Though everyone from Robbie Williams to Rod Stewart to Harry Connick Jr has by now made a crooner album tapping Rat Pack-friendly material, the best medium for exploring this legacy is undoubtedly musical theatre. The natural theatricality of the original Rat Pack's Vegas shows and the films Sinatra, Martin and Davis Jr went on to star in together (such as Ocean's 11 and Sergeants 3) all point to this.
When the Dubai Opera welcomes The Definitive Rat Pack show on July 3 and 4, it will be playing host to a production that had its premiere in London's West End in 2003, and had further acclaimed runs there in 2009, 2011 and 2017. The show was nominated for an Olivier Award and went on to tour Europe and the US. To date, the production has been seen by more than 10 million people.
Stephen Triffitt, Mark Adams and George Daniel Long – the three British performers who respectively play Sinatra, Martin and Davis Jr – have by now spent a considerable chunk of their lives playing their alter egos. They are reportedly as close as one can get to the original Rat Pack without use of a time machine.
When David and Victoria Beckham wanted a headline act for their sons' christenings at "Beckenham Palace", they booked Triffitt in full Sinatra mode, while, as Dean Martin, Adams has played the Royal Albert Hall, as well as Upton Park football ground in London in front of 34,000 appreciative West Ham United fans. Long, meanwhile, has been described by The Daily Mail as "an uncannily convincing Sammy Davis Jr".
HBO's 1998 TV film drama The Rat Pack explored the original tight-knit unit's highs and lows, its triumphs and its dark side. There was a lot of politics behind the music, and the film explores Sinatra's knotty relationship with John F Kennedy, the controversy surrounding Davis Jr's interracial marriage with Swedish-born actress May Britt, and plenty more besides.

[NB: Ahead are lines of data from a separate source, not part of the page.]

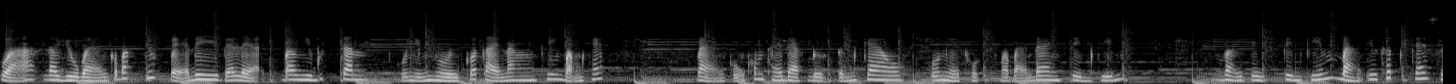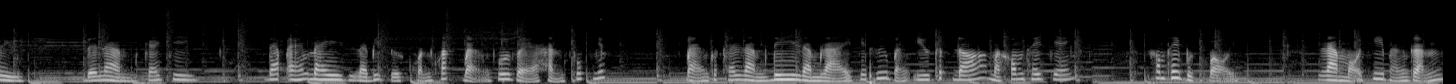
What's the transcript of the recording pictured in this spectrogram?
quả là dù bạn có bắt chước vẽ đi vẽ lại bao nhiêu bức tranh của những người có tài năng thiên bẩm khác bạn cũng không thể đạt được đỉnh cao của nghệ thuật mà bạn đang tìm kiếm. Vậy việc tìm kiếm bạn yêu thích cái gì? Để làm cái chi? Đáp án đây là biết được khoảnh khắc bạn vui vẻ, hạnh phúc nhất. Bạn có thể làm đi làm lại cái thứ bạn yêu thích đó mà không thấy chán, không thấy bực bội. Làm mỗi khi bạn rảnh,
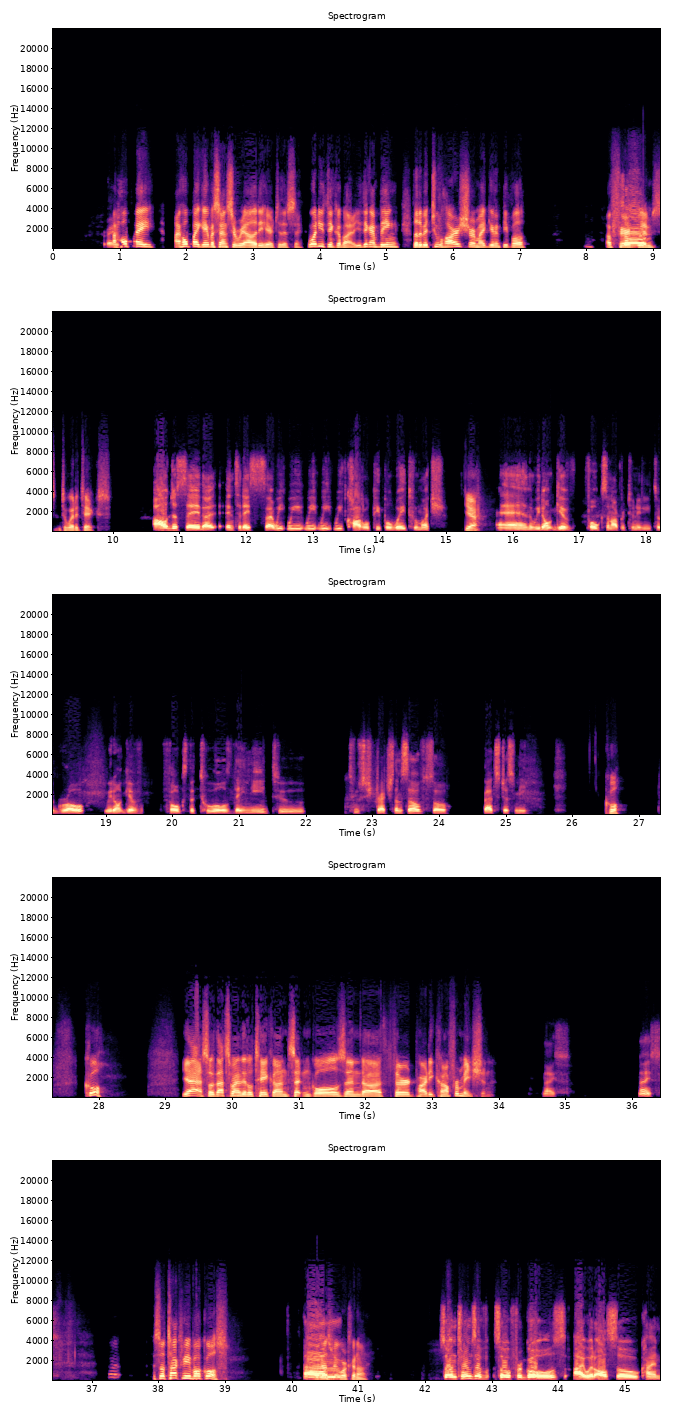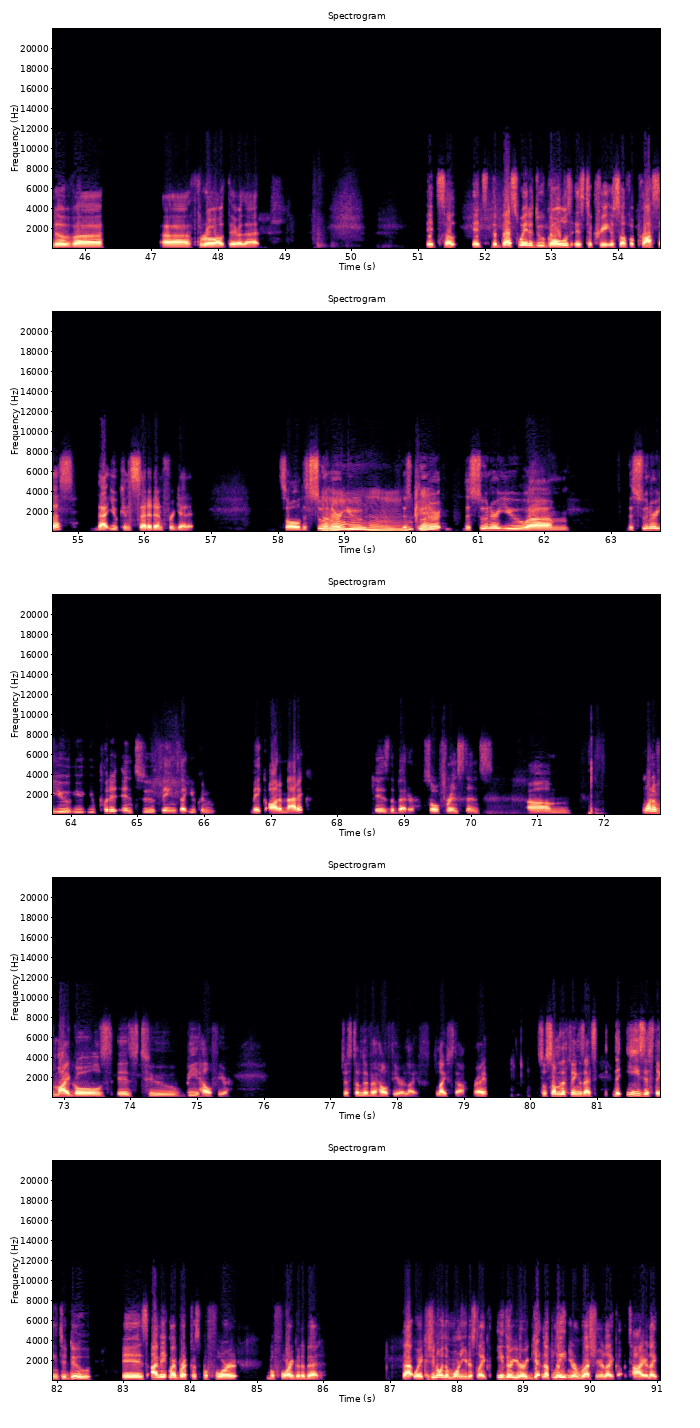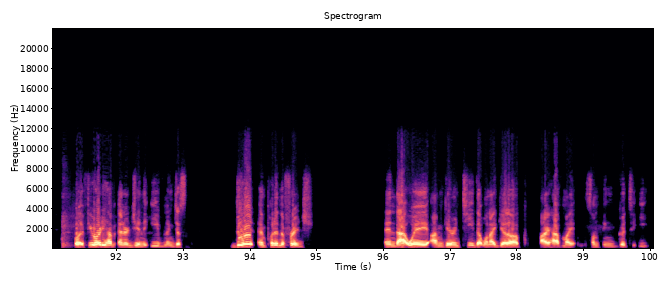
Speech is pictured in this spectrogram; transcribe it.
I hope I I hope I gave a sense of reality here to this thing. What do you think about it? You think I'm being a little bit too harsh, or am I giving people a fair So- glimpse into what it takes? I'll just say that in today's society, we, we, we, we, we coddle people way too much. Yeah, and we don't give folks an opportunity to grow we don't give folks the tools they need to to stretch themselves so that's just me cool, cool. Yeah, so that's my little take on setting goals and uh, third party confirmation. nice nice So talk to me about goals. What else are we um, working on? so in terms of so for goals i would also kind of uh uh throw out there that it's a it's the best way to do goals is to create yourself a process that you can set it and forget it so the sooner you Oh, the okay. sooner the sooner you um the sooner you, you you put it into things that you can make automatic is the better. So for instance um one of my goals is to be healthier. Just to live a healthier life lifestyle right? So some of the things that's the easiest thing to do is i make my breakfast before before i go to bed that way because you know in the morning you're just like either you're getting up late and you're rushing you're like tired like but if you already have energy in the evening just do it and put it in the fridge. And that way i'm guaranteed that when i get up i have my something good to eat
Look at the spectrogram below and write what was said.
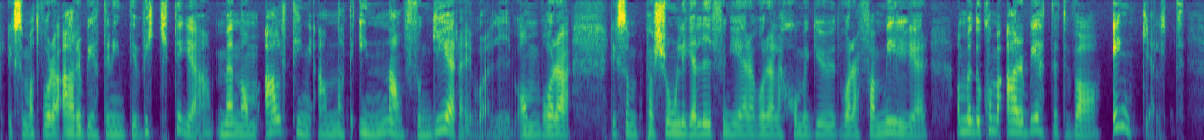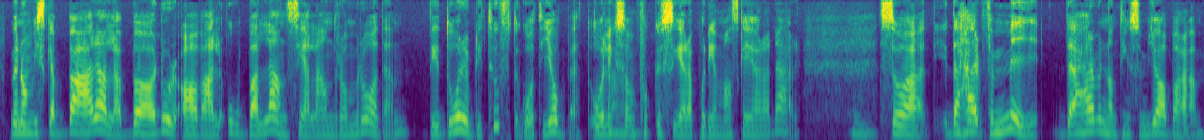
liksom att våra arbeten inte är viktiga, men om allting annat innan fungerar i våra liv, om våra liksom, personliga liv fungerar, vår relation med Gud, våra familjer, ja, men då kommer arbetet vara enkelt. Men om vi ska bära alla bördor av all obalans i alla andra områden, det är då det blir tufft att gå till jobbet och liksom mm. fokusera på det man ska göra där. Mm. Så det här för mig, det här är väl någonting som jag bara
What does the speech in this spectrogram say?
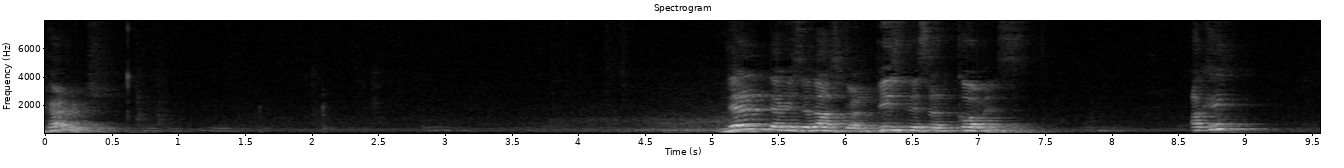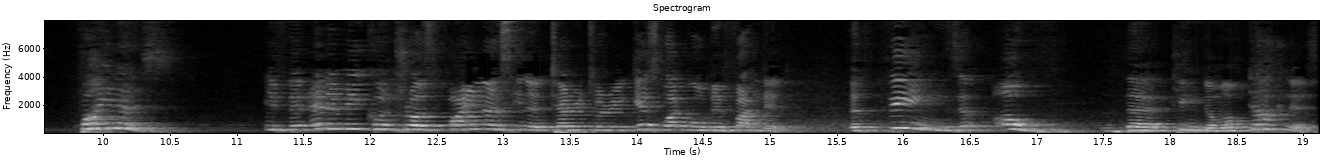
perish. Then there is the last one business and commerce. Okay? Finance. If the enemy controls finance in a territory, guess what will be funded? The things of the kingdom of darkness.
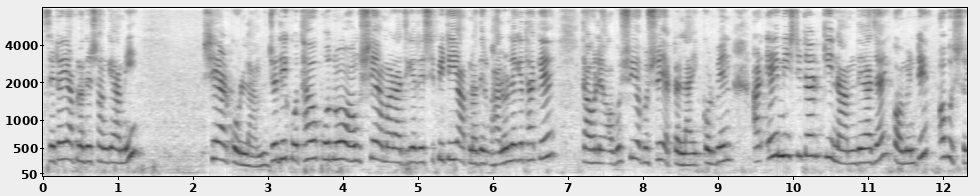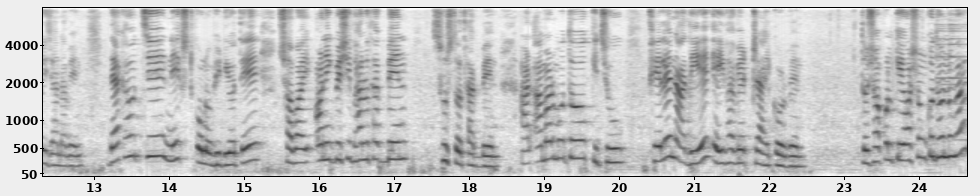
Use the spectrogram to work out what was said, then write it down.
সেটাই আপনাদের সঙ্গে আমি শেয়ার করলাম। যদি কোথাও কোনো অংশে আমার আজকের রেসিপিটি আপনাদের ভালো লেগে থাকে, তাহলে অবশ্যই অবশ্যই একটা লাইক করবেন। আর এই মিষ্টিটার কি নাম দেওয়া যায় কমেন্টে অবশ্যই জানাবেন। দেখা হচ্ছে নেক্সট কোনো ভিডিওতে। সবাই অনেক বেশি ভালো থাকবেন, সুস্থ থাকবেন। আর আমার মতো কিছু ফেলে না দিয়ে এইভাবে ট্রাই করবেন। তো সকলকে অসংখ্য ধন্যবাদ।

Such details only increase the potency of The Rat Pack's music, which was often an incredibly joyous thing despite all the background tensions. That's perhaps what you should hold onto this week when Triffitt, Adams and Long perform such classics as Come Fly with Me, That's Amore, and New York, New York.
The Definitive Rat Pack is at the Dubai Opera on Tuesday and Wednesday. Tickets cost from Dh175. For more information, visit www.dubaiopera.com